Watch net interest margins in the banks' quarterly earnings, Stephanie Link of TheStreet says.
The recent downturn in stocks was supportive of further gains, Chris Verrone says.
A few banks offer strong potential upside, Mendon Capital Advisors President Anton Schutz says.
Cramer says that higher rates are not bad news for everyone.
The "Fast Money" traders share their final trades of the day.
A regulatory filing on behalf of Suffolk County shows it missed an interest payment on some of its debt, putting the county technically in default.
The Senate Banking Committee is set to hold a hearing on Thursday to examine whether regulators inappropriately "outsource" oversight to consultants that are paid billions of dollars by the banks. The NY Times reports.
There's a lot at stake this earnings season, and the financial sector, the biggest stock market winner of the past year, will be put to the test Wednesday.
Now why does a commodity trader care about earnings? To start, the results will affect movement in both S&P and Nasdaq futures. It also gives traders a read on the mood of the country, how consumers are spending and how companies are preparing to move forward. In my opinion, all of will can effect prices and demand for commodities.
Oct 10- M&T Bank Corp:. *Credit Suisse raises M&T Bank Corp to outperform from neutral. Reuters Station users, click. 1568.
Warren Buffett likes bank stocks, just not investment banks. And for good reason.
Take a look at some of Friday's morning movers:
Karen Mills, head of the Small Business Administration, talks about the challenges and importance of loaning to small businesses, and being a part of the Cabinet.
One retailer's experience raises a question that many small businesspeople are asking in times of tighter credit and uneven profits: Are bigger banks willing to deal with the risk of a smaller business in tough times?
Banks remain hesitant to lend, and when they do, they're asking for more information and toughening requirements. It's a trend that is stalling the pace of lending to smaller companies.
In another milestone in the banking industry’s recovery from the financial crisis, the Federal Reserve this week will release the results of its latest stress tests, which are expected to show broadly improved balance sheets at most institutions, the New York Times reports.
Although defensive stocks have performed well this year, one fund manager said he is finding more attractive valuation in some slightly riskier mid-cap companies, including several regional banking stocks.
Want to know which banks investors are currently betting against? Take a look at the short interest ratio, which divides average trading volumes by outstanding short interest.

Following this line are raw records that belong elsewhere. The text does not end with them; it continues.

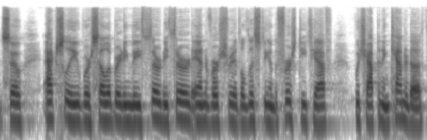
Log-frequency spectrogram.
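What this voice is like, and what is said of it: American accent. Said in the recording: “as you can tell from my voice, originally from the States”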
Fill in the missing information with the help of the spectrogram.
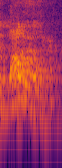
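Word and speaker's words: bodhrán: Okay, so okay, but legit, it was on the drum, and I was like, "That's a Bodrum, right?" – No, it's a Bowron. – Bowron. – Bowron.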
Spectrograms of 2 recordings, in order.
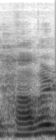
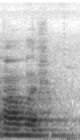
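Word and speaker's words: hour: आवर, ये हावर लिखते हैं लेकिन पढ़ते हैं आवर, आवर पढ़ते हैं, तो आ है यहाँ पे वॉवेल है, ठीक है।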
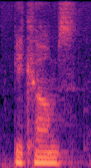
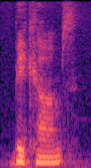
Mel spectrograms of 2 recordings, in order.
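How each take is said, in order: The two takes are said the same way.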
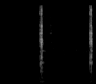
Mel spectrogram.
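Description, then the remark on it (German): Two sharp mechanical ticks about half a second apart, each followed by a faint softer echo click, the ticking of a timer counting down a timed task. “Oh ähm, dann hört ihr gleich ein Ticken, was uns alle noch nervöser machen wird.”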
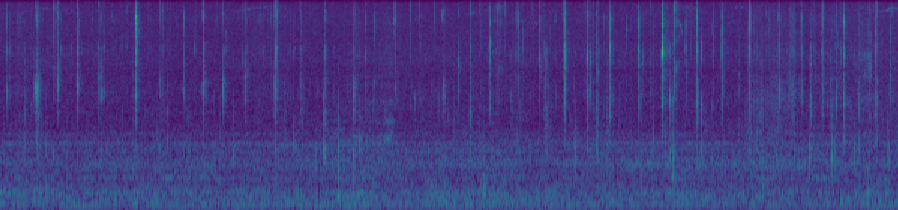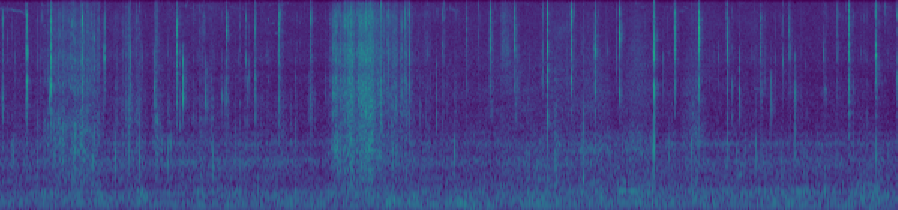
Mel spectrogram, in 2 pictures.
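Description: A kitten chews and smacks wet food up close.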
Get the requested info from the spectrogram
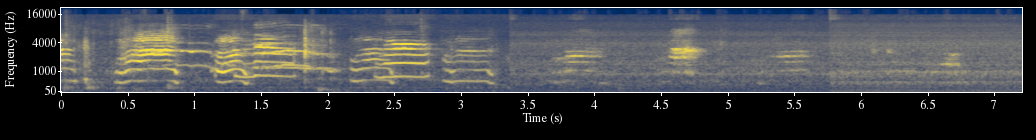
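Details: Stray cat family with kittens in hot summer weather, given an air conditioner; a rapid burst of overlapping, bending meows crowds the first three seconds, then thins to scattered softer cries against low background hum.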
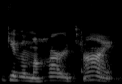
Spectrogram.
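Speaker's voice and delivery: plain reading voice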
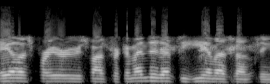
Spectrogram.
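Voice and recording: A man speaks at a very fast pace and a medium pitch, with little pitch movement. His tone is clear and smooth yet also bright and sharp.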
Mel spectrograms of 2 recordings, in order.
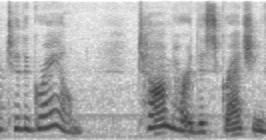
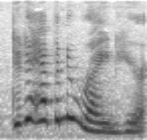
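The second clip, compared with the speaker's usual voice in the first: eager question; 8 semitones higher, 5 dB louder than usual. A narrator's reading. Tom asks eagerly.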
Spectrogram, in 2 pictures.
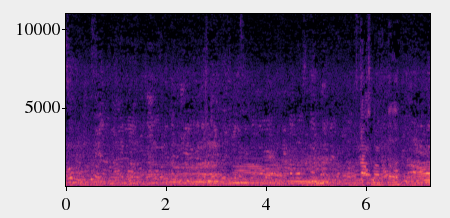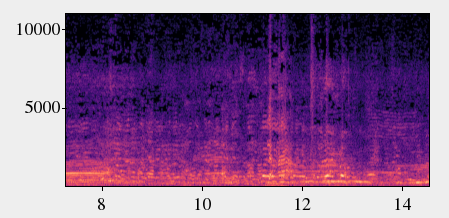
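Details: At Aftabganj market in Dinajpur, Friesian and crossbred bull calves call on 10 December; an arching moo rises and falls midway, followed by further shorter lowing calls, with people talking and crowd chatter throughout.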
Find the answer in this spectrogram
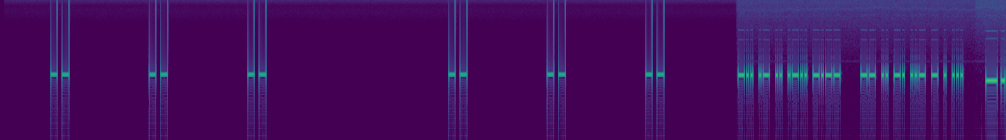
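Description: A single steady beep tone keyed on and off like Morse code: six short double beeps in two sets of three, about a second and a quarter apart, then a fast run of Morse keying from about nine seconds in.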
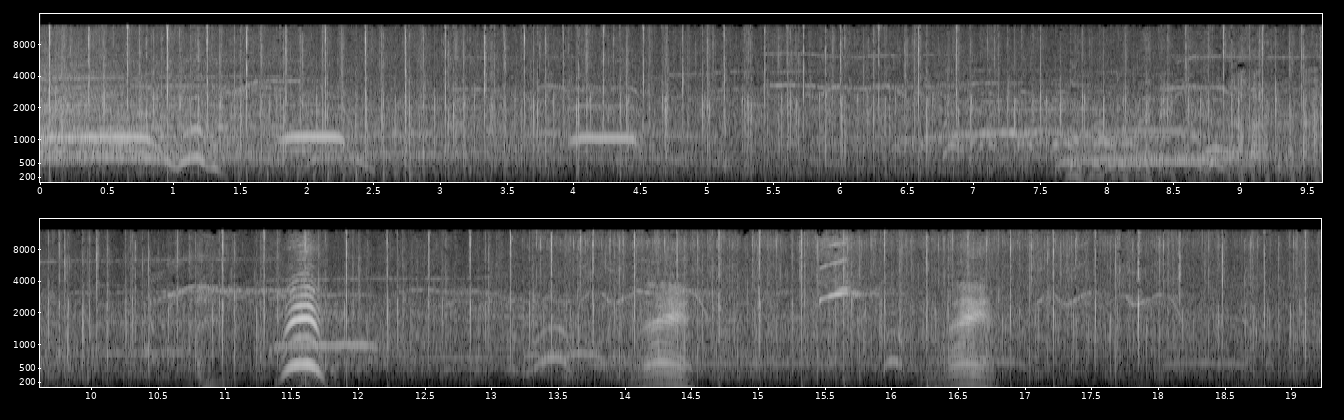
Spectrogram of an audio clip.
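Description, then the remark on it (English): A church audience celebrates new members who have come to join the church. It applauds steadily for about twenty seconds, dense continuous clapping with scattered cheers and a few rising, high-pitched whoops cutting through near the end. “So I want you to celebrate like you're at a football game, okay? Not like you're at church.”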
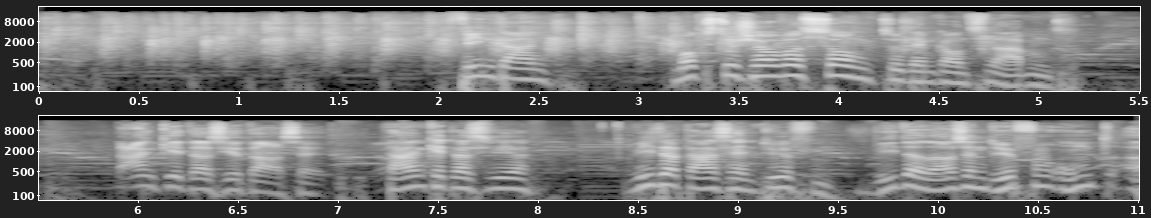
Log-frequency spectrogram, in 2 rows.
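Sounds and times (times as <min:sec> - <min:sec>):
crowd applauding: 0:00.0 - 0:05.2
speech: 0:02.1 - 0:05.3, 0:06.0 - 0:10.9.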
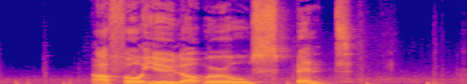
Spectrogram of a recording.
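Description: A man speaks sharply through a helmet.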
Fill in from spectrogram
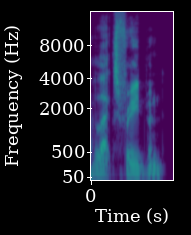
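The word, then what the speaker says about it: Lex Fridman: So, okay, popular podcast is a guy called Lex Friedman. Have I got his name right? Yeah, Lex Friedman.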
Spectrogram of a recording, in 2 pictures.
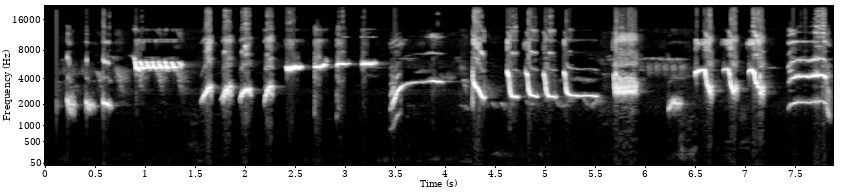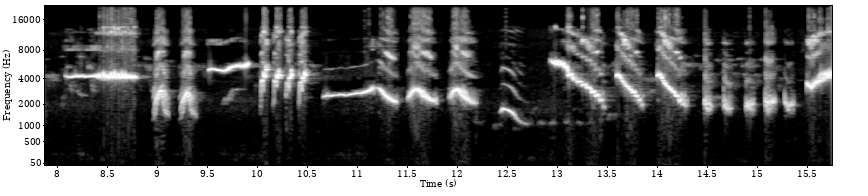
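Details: Common myna giving a long, varied run of loud notes: steep whistled sweeps, short harsh chips, ringing high tones and buzzy bursts in quick succession, with almost no pauses.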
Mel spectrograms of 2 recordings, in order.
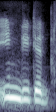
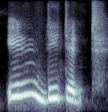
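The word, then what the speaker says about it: indebted: কর অভ্যাস দিবে আচ্ছা এরপরে এটা একটু দেখি ইনডিটেড ইনডিটেড ডিবিটি অনেকে ডেপ উচ্চারণ করো ঋণ অর্থ কি ঋণ উচ্চারণ ডে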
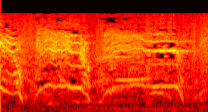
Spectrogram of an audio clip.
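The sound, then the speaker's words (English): A cat meows three times in quick succession on a dark, moonless night, each a drawn-out, rising-and-falling cry, fairly loud. “Hey, kitty, kitty, kitty, kitty.”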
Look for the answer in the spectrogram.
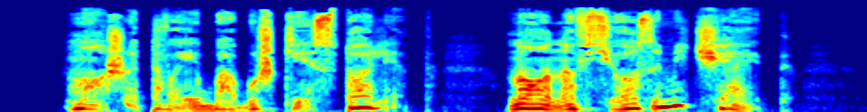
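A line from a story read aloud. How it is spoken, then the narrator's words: Whisper. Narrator (Russian): прошептала Самина Вивеку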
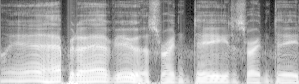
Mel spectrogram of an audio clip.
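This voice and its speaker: Talking at a fairly quick pace, a man uses lively intonation at a medium pitch. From Baltimore, US. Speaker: podcast host. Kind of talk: casual interview chat. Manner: animated.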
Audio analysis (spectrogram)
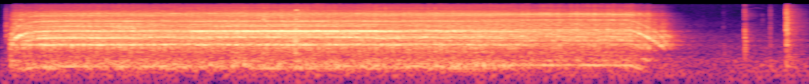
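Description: A kitchen food processor whirs continuously as it mixes quiche pastry into a ball, a steady high motor whine lasting several seconds before winding down, then a few faint clicks.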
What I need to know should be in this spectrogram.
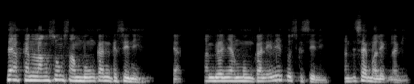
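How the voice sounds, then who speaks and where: A man preaching a lively sermon to a congregation, telling humorous stories, asking rhetorical questions, and weaving in Arabic phrases. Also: a little high, rapid-fire. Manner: animated storytelling with jokes and rhetorical questions. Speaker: Islamic preacher. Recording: dull lo-fi sound.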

Wells Fargo, JPMorgan Chase and U.S. Bancorp are usually the first names that come to mind when bank stock investors think about dividends, but these names are actually in the middle of the pack when it comes to dividend yield.